An employee at the University of Virginia who was a key figure in the now-debunked Rolling Stone article about a gang rape at the school has been appointed to a state commission to develop sentencing guidelines for felons.
Virginia Gov. Terry McAuliffe appointed Emily Renda, a project coordinator and Vice President for the Student Affairs Office at UVA, to one of the open slots on the state’s 17-member Criminal Sentencing Commission.
In an email obtained by The Daily Caller through an open records request, Katherine Waddell, a special adviser to the Virginia secretary of state, extended an effusive invitation to Renda on behalf of McAuliffe on Dec. 11.
“Thank you very much for serving on the Governor’s Task Force to Combat Sexual Violence on College Campuses,” Waddell wrote Renda, referring to another group to which McAuliffe appointed Renda in August. “He is most appreciative of your service to the Commonwealth.”
Renda’s involvement in the Rolling Stone debacle began last summer when she put the magazine’s reporter Sabrina Rubin Erdely in touch with a friend — and fellow activist — named Jackie.
Jackie claimed that she was brutally gang-raped by seven fraternity members on campus in 2012 and that university officials failed to properly investigate.
Erdely’s article generated massive outrage when it was published on Nov. 19. UVA president Teresa Sullivan suspended the accused fraternity, whose chapter house was vandalized.
By the time Waddell contacted Renda, the Rolling Stone article had fallen under intense scrutiny.
“Presently we are completing appointments to the Criminal Sentencing Commission,” Waddell wrote to Renda. “As you can see below, the profile states that one of the Governor’s members shall be a representative of a crime victims’ organization or a victim of crime. The Governor would be most grateful if you would consider this commission and submit your application.”

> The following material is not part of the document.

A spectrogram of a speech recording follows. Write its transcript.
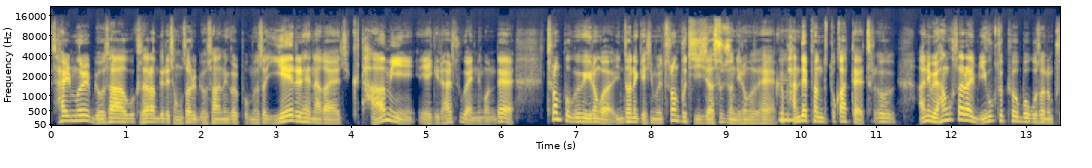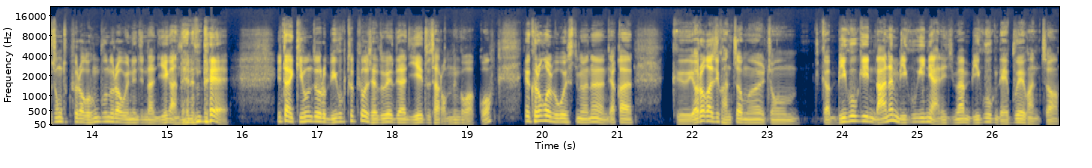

“Please consider this important commission — you would be an outstanding addition.”
The Sentencing Commission’s purpose is to develop, implement and administer felony sentencing guidelines that are used to handle felony cases throughout the state.
Renda’s term will last through December 2018.
As Jackie’s story was debunked, Renda defended her role in the debacle, saying that as an advocate for victims of sexual assault, it was not her job to second-guess Jackie’s claims.
“An advocate is not supposed to be an investigator, a judge or an adjudicator,” Renda told The Washington Post in an article published Dec. 5.
Renda first met Jackie through her advocacy work in 2013. During a Senate hearing in June, following a stint as a consultant for the White House’s Task Force to Protect Students from Sexual Assault, Renda cited Jackie’s story during her testimony.
Except she claimed that Jackie — whom Renda called “Jenna” at the time — had claimed to have been raped by five men instead of seven. (RELATED: Emails Show UVA Coordinator Hoped To Put ‘Positive People’ In Touch With Rolling Stone Reporter)
Despite that change in Jackie’s story, Renda still put her in touch with Erdely.
“I don’t even know what I believe at this point,” Renda told The Post in December.
“This feels like a betrayal of good advocacy if this is not true,” Renda said. “We teach people to believe the victims. We know there are false reports, but those are extraordinarily low.” (RELATED: UVA Rape Activist Worked At White House)
Renda’s involvement in the article raises questions over whether she is suited for a role on the sentencing commission.
“Ms. Renda should realize that accusations of rape are life-changing,” Charlotte Hayes, the director of cultural programs at the Independent Women’s Forum, told TheDC. “It’s not ‘second-guessing’ accusers to take an objective look and ask questions about what they said. Doing this is commonsense, not an affront to a Victorian damsel who can bear to present her charges to an objective third party.”
“In the future, Ms. Renda should encourage people to to go the police instead of Rolling Stone.”
Waddell did not return TheDC’s request for comment.